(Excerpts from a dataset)
┏━━
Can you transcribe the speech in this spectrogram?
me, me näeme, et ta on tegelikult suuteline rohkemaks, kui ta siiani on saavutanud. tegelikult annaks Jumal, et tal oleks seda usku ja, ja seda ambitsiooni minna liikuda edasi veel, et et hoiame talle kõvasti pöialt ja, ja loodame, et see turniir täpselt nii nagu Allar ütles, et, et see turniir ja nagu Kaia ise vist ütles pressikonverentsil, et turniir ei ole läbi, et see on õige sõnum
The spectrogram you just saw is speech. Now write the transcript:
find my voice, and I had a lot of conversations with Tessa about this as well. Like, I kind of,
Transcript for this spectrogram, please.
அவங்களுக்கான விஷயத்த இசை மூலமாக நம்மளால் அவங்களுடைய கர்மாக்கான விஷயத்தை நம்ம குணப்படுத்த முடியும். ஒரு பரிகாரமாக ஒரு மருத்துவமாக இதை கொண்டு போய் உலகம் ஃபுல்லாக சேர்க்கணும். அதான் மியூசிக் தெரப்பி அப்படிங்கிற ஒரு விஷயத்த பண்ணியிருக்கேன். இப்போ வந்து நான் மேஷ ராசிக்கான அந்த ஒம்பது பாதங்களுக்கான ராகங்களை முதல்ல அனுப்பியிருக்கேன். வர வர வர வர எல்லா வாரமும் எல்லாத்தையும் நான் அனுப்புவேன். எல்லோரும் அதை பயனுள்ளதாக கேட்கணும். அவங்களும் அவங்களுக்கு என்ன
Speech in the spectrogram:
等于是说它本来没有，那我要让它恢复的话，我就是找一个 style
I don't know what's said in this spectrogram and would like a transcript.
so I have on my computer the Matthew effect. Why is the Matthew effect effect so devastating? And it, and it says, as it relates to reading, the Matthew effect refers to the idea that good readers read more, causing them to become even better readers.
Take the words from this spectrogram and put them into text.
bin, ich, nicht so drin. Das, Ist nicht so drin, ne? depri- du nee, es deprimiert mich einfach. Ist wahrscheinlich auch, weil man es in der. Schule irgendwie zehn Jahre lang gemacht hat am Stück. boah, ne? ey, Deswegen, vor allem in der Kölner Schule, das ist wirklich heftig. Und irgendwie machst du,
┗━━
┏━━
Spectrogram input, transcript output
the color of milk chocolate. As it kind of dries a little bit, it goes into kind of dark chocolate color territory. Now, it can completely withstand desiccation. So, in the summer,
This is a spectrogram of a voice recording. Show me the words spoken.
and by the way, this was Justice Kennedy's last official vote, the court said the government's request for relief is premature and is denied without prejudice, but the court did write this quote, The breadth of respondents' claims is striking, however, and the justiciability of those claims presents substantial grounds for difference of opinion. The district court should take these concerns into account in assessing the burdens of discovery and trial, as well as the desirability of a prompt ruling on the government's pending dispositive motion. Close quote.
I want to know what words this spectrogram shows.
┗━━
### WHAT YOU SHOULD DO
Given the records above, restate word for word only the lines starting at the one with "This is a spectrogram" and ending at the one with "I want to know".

### WRITTEN SOLUTION
This is a spectrogram of a voice recording. Show me the words spoken.
and by the way, this was Justice Kennedy's last official vote, the court said the government's request for relief is premature and is denied without prejudice, but the court did write this quote, The breadth of respondents' claims is striking, however, and the justiciability of those claims presents substantial grounds for difference of opinion. The district court should take these concerns into account in assessing the burdens of discovery and trial, as well as the desirability of a prompt ruling on the government's pending dispositive motion. Close quote.
I want to know what words this spectrogram shows.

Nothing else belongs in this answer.